In the lead up to Earth Hour this weekend, we've partnered with the Climate Council to compile a list of examples, including flying foxes, fish, bogong moths, marine turtles, possums and koalas, showing how climate change over the past year is rapidly accelerating the decline of Australia’s unique wildlife.



Published after the hottest recorded January in Australia, these examples show how millions of animals are being killed because of climate change.

 

Climate change and Australia's wildlife: Is time running out?

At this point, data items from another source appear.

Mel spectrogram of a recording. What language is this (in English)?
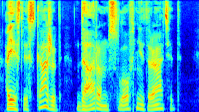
Russian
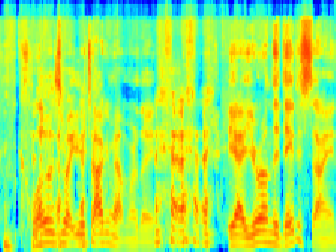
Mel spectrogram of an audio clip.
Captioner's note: laughing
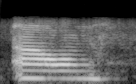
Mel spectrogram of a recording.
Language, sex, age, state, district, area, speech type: Tamil, female, 18-30, Tamil Nadu, Coimbatore, urban, conversation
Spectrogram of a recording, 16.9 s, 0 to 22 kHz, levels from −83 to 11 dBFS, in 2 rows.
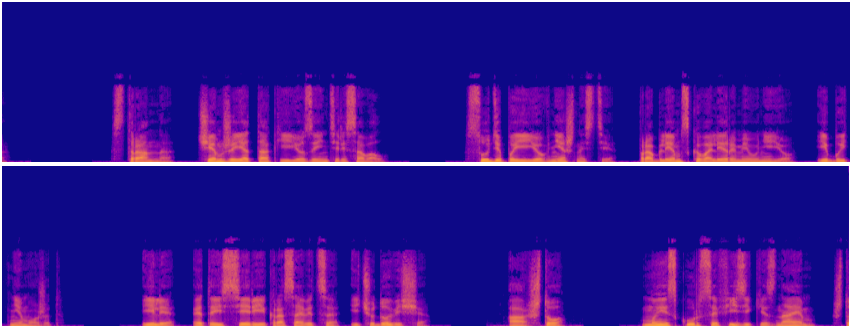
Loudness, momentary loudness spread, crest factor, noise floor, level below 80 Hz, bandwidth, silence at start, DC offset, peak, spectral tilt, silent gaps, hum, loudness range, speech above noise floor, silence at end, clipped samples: -19 LUFS; 13 LU; 18 dB; under -90 dBFS; -44 dBFS; 12.5 kHz; 0 s; under 0.1%; -2 dBFS; -5.5 dB/octave; 0.33-0.90 s, 4.12-4.43 s, 9.34-9.66 s, 13.03-13.33 s, 14.36-14.65 s; none; 3 LU; over 71 dB; 0 s; under 0.1%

Climate change is here and it's having grave impacts on our wildlife now.

 

For so long the major threats to Australia's wildlife were known and well understood -- habitat loss and fragmentation, feral predators such as foxes and cats, or inappropriate fire regimes, especially in northern Australia. We've always known that the impacts of climate change were looming, but it was a problem to be addressed in 10, 20 or even 50 years.

 

However, this latest Australian summer has shown us that climate change is here and it's having grave impacts on our precious wildlife now. We can no longer think of climate change as an issue for the future, for the next generation to deal with.

 

WWF-Australia & Climate Council have produced a joint document on the impact of climate change on Australia's wildlife.

 

Read the document

 

 

Climate change and Australia\